Max Harwood, in his debut here, is fantastic as Jamie, and sure to have a bright future ahead of him. Brightness is his calling card, really: cinematographer Christopher Ross (returning to Earth after shooting Cats) and production designer Jane Levick do a beautiful job of framing Jamie in blues, yellows, and pinks, basking him in a palette that’s usually reserved for female protagonists and hyperpop music videos. An early shot of Jamie’s lean, wiry body bending against the backdrop of a pink sky is positively euphoric.
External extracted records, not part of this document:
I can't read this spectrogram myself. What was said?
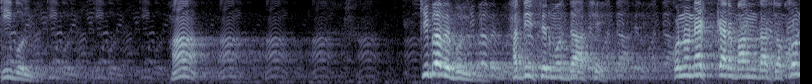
কি বলবে হ্যাঁ? কীভাবে বলবে? হাদিসের মধ্যে আছে, কোন নেককার বান্দা যখন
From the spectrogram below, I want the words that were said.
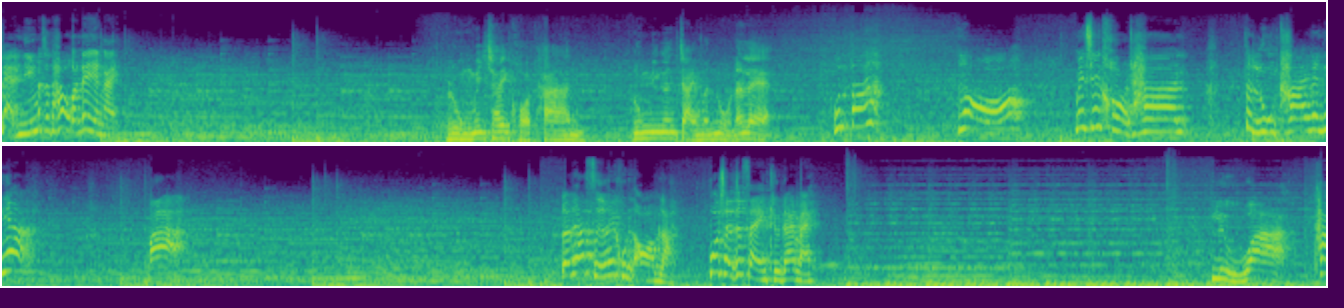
แบบนี้มันจะเท่ากันได้ยังไง ลุงไม่ใช่ขอทาน ลุงมีเงินจ่ายเหมือนหนูนั่นแหละ อุยตาหรอ ไม่ใช่ขอทาน แต่ลุงคายนะเนี่ย ป้า แล้วถ้าซื้อให้คุณออมล่ะพวก ฉันจะแซงคิวได้ไหม หรือว่าถ้า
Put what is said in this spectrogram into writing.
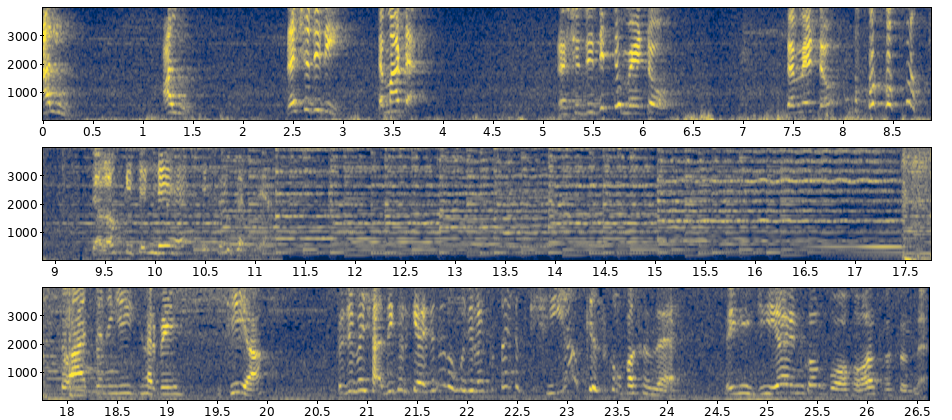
आलू। आलू। रशु दीदी टमाटर। रशु दीदी टोमेटो टोमेटो चलो किचन डे है शुरू करते हैं। तो आज बनेगी घर पे घिया। तो जब मैं शादी करके आई थी ना तो मुझे लगता था घिया किसको पसंद है? लेकिन घिया इनको बहुत पसंद है।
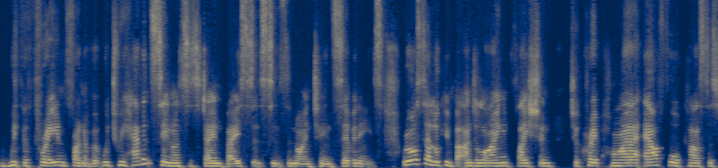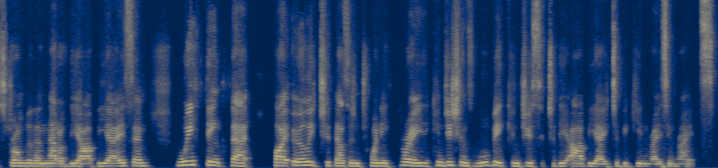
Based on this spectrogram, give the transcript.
with a three in front of it, which we haven't seen on a sustained basis since the 1970s. We're also looking for underlying inflation to creep higher. Our forecast is stronger than that of the RBA's. And we think that by early 2023, the conditions will be conducive to the RBA to begin raising rates.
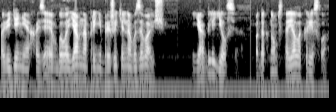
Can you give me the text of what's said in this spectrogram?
Поведение хозяев было явно пренебрежительно вызывающим. Я огляделся. Под окном стояло кресло.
It’s helpful that the visual dimension is so strong, given that the screenplay is so short on detail. Jamie’s a bit of an underwritten cipher, but his schoolmates fare worse: the movie chooses a couple “villains” to dole out most of the prejudice, reducing the hard work of combating hate to the convincing of a few hardheads. All of Jamie’s other classmates go from hate crime bystanders to queer allies in the blink of an eye. Even for a story with a lighter tone, Everybody’s Talking About Jamie feels like it’s taking the easy way out. Jamie New is based on a real person—Jamie Campbell, subject of the 2011 documentary Jamie: Drag Queen at 16—and I often found myself wondering how the intricacies of acceptance played out in reality. You don’t want your story to be so sketchy that the mind starts preferring reality to musicals.
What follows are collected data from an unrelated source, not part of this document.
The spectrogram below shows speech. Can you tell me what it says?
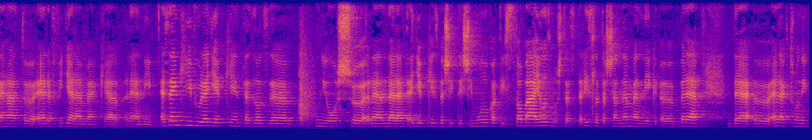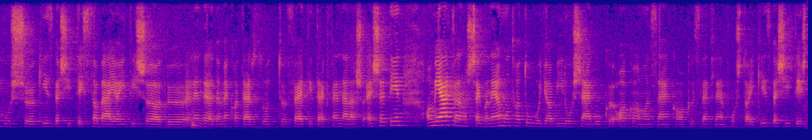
tehát erre figyelemmel kell lenni. Ezen kívül egyébként ez az uniós rendelet egyéb kézbesítési módokat is szabályoz, most ezt részletesen nem mennék bele, de elektronikus kézbesítés szabályait is a rendeletben meghatározott feltételek fennállása esetén, ami általánosságban elmondható, hogy a bíróságok alkalmazzák a közvetlen postai kézbesítést,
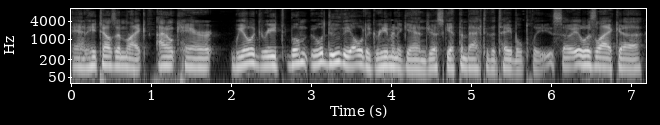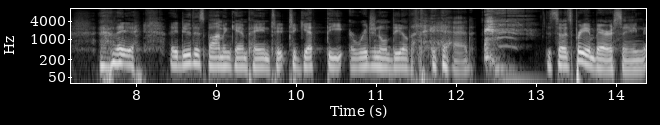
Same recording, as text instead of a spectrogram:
and he tells him like, I don't care. We'll agree. we'll we'll do the old agreement again. Just get them back to the table, please. So it was like uh, they they do this bombing campaign to to get the original deal that they had. so it's pretty embarrassing.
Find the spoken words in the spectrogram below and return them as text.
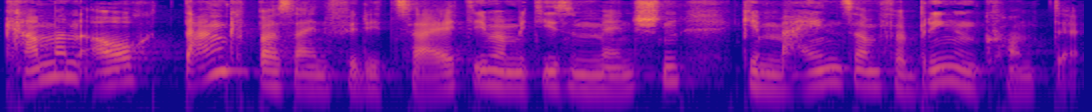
kann man auch dankbar sein für die Zeit, die man mit diesem Menschen gemeinsam verbringen konnte.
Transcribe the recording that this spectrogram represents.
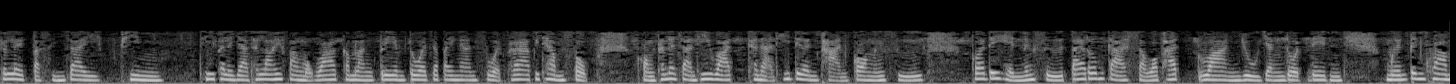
ก็เลยตัดสินใจพิมพ์ ที่ภรรยาท่านเล่าให้ฟังบอกว่ากำลังเตรียมตัวจะไปงานสวดพระพิธรรมศพ ของท่านอาจารย์ที่วัดขณะที่เดินผ่านกองหนังสือ ก็ได้เห็นหนังสือใต้ร่มกาสาวพัดวางอยู่อย่างโดดเด่น เหมือนเป็นความ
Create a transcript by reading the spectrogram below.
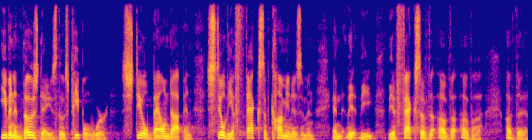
even in those days, those people were still bound up and still the effects of communism and, and the, the, the effects of, the, of, of, uh, of the,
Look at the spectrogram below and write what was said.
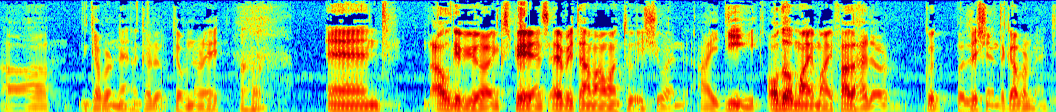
uh, governor, governorate. Uh-huh. And I'll give you an experience. Every time I want to issue an ID, although my, my father had a good position in the government,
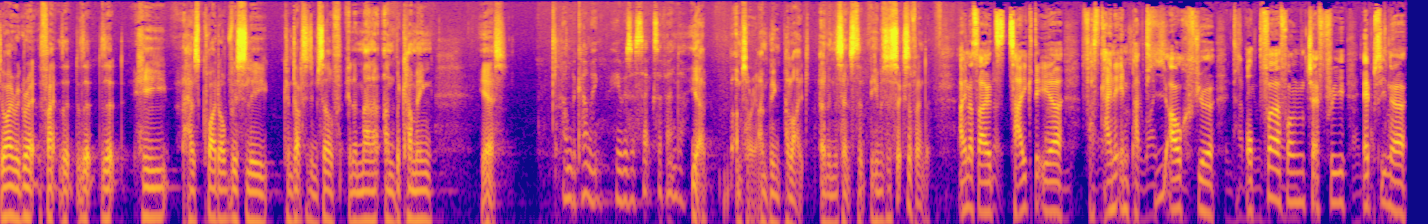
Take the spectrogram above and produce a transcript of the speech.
Do I regret the fact that, that, that he has quite obviously conducted himself in a manner unbecoming? Yes. Unbecoming. He was a sex offender. Yeah, I'm sorry, I'm being polite in the sense that he was a sex offender. Einerseits zeigte er fast keine Empathie auch für die Opfer von Jeffrey Epstein. Er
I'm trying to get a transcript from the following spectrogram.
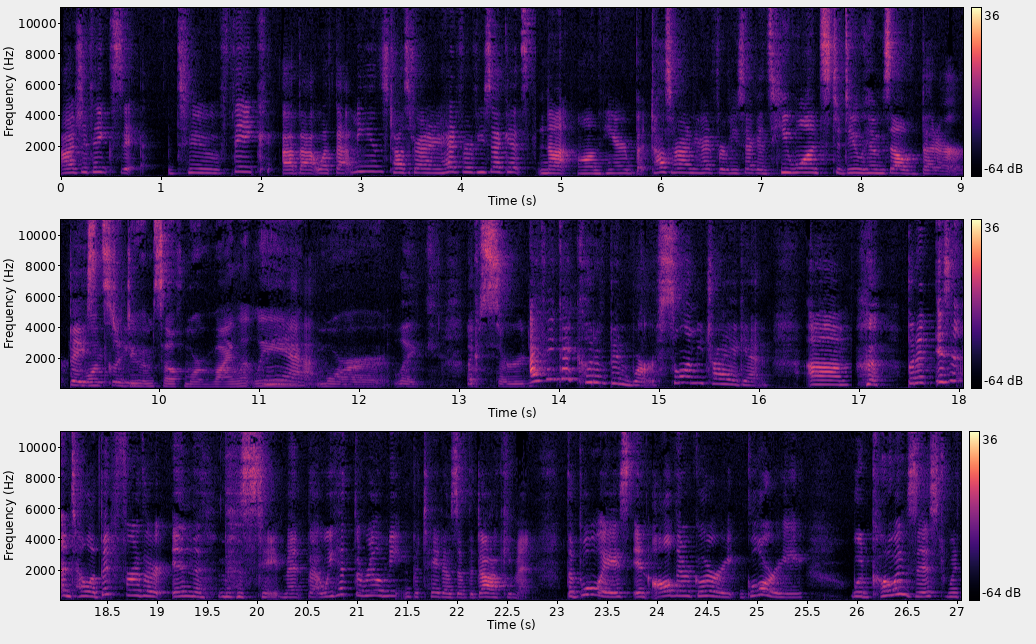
I want you to think, to think about what that means. Toss it around in your head for a few seconds. Not on here, but toss it around in your head for a few seconds. He wants to do himself better, basically. He wants to do himself more violently, Yeah. more like, like absurd. I think I could have been worse, so let me try again. Um, but it isn't until a bit further in the, the statement that we hit the real meat and potatoes of the document. The boys, in all their glory, glory, would coexist with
All in all, that’s the movie’s biggest problem. It doesn’t luxuriate in being a musical. Butterell makes the curious choice of shooting the big, optimistic numbers as if they were playing out in characters’ imaginations, frequently cutting back to a reality without swiveling lights or joyous dancing. Stopping the real world from becoming an inexplicable, bravura musical feels tepid. The film lets the slower songs take place in reality—two people gazing at each other while singing isn’t too far removed from the look of everyday life—but otherwise, Jamie only gets one number that exists fully outside reality, and it’s at the very end. The only musical sequence that feels transcendent belongs to Richard E. Grant: a moving portrait of queer history performed through old video footage.
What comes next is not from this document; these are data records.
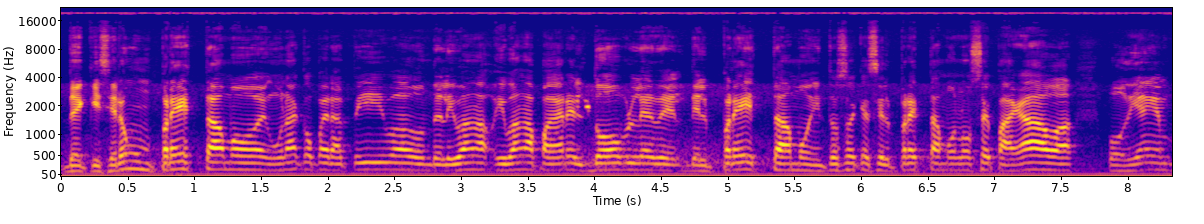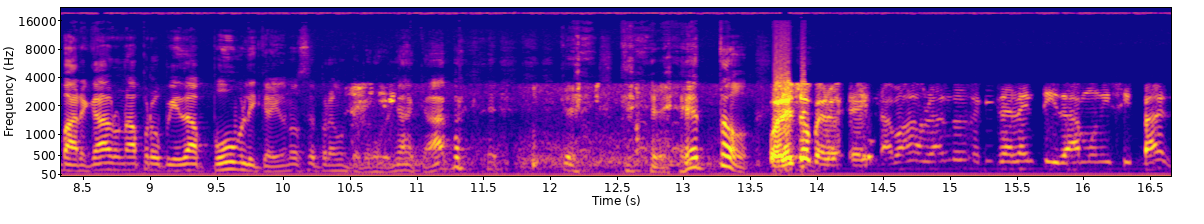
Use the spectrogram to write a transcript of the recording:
de que hicieron un préstamo en una cooperativa donde le iban a, iban a pagar el doble del, préstamo, y entonces que si el préstamo no se pagaba, podían embargar una propiedad pública, y uno se pregunta, pero ven acá, ¿qué, es esto? Por eso, pero estamos hablando de que es la entidad municipal.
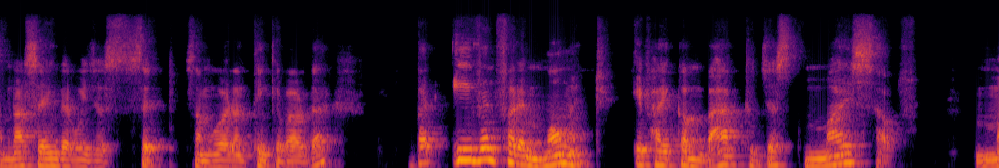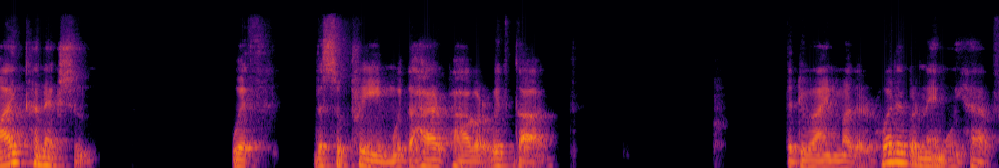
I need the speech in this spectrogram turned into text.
I'm not saying that we just sit somewhere and think about that. But even for a moment, if I come back to just myself, my connection with the Supreme, with the higher power, with God, the Divine Mother, whatever name we have,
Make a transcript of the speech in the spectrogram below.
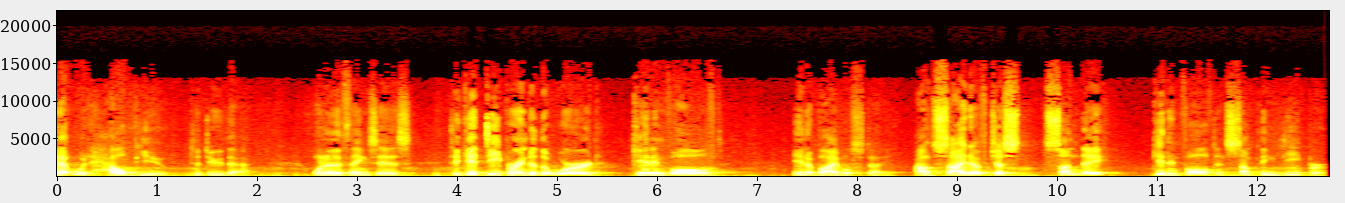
that would help you to do that. One of the things is to get deeper into the Word, get involved in a Bible study. Outside of just Sunday, get involved in something deeper.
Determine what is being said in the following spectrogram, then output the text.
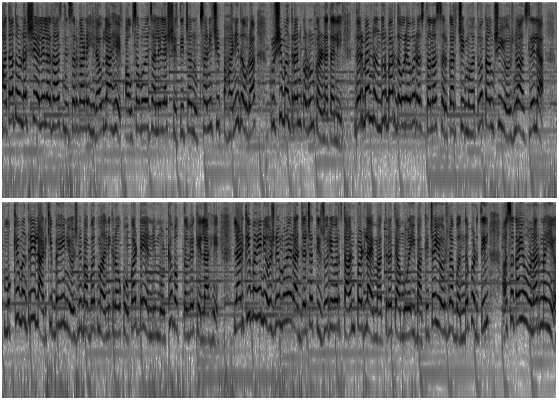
हातातोंडाशी आलेला घास निसर्गाने हिरावला आहे. पावसामुळे झालेल्या शेतीच्या नुकसानीची पाहणी दौरा कृषी मंत्र्यांकडून करण्यात आली. दरम्यान नंदुरबार दौऱ्यावर असताना सरकारची महत्वाकांक्षी योजना असलेल्या मुख्यमंत्री लाडकी बहीण योजनेबाबत माणिकराव कोकाटे यांनी मोठं वक्तव्य केलं आहे. लाडकी बहीण योजनेमुळे राज्याच्या तिजोरीवर ताण पडलाय. मात्र त्यामुळे बाकीच्या योजना बंद पडतील असं काही होणार नाही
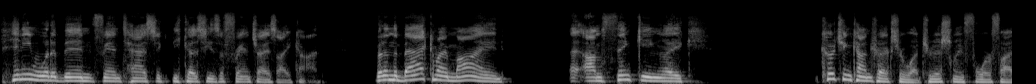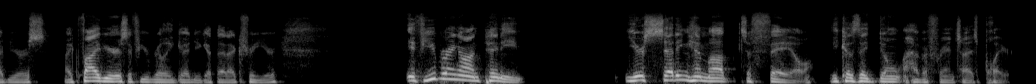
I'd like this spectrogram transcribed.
Penny would have been fantastic because he's a franchise icon. But in the back of my mind, I'm thinking like coaching contracts are what traditionally four or five years. Like five years, if you're really good, you get that extra year if you bring on Penny, you're setting him up to fail because they don't have a franchise player.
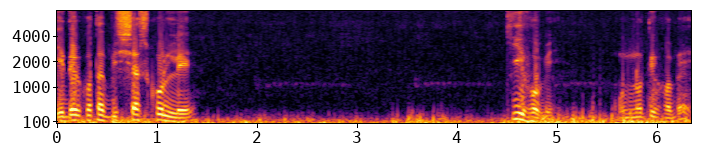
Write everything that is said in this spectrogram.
এদের কথা বিশ্বাস করলে কি হবে? উন্নতি হবে?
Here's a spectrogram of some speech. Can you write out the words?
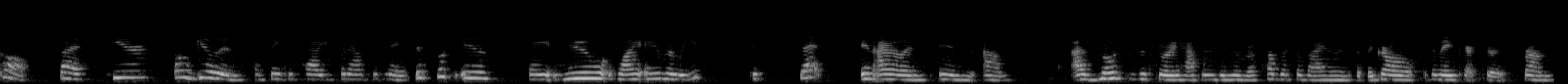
Call by Peter O'Guilin, I think is how you pronounce his name. This book is a new YA release. It's set in Ireland in um, as most of the story happens in the Republic of Ireland, but the girl, the main character, is from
After Jamie gets this history lesson, he tells his friend that drag queens aren’t just queens—they’re warrior queens, revolutionaries. From a perspective of form and medium, the movie can’t touch that legacy. Drag is synthesis: a rejoining of bodies wrongly held as binary. Identity is blown up to such extravagant proportions that more rigid conceptions of masculinity and femininity are lost in the mix. The best movie musicals achieve a similar kind of synthesis between cinema and theater—and that’s where Everybody’s Talking About Jamie falls short. It lacks an extravagance that redefines.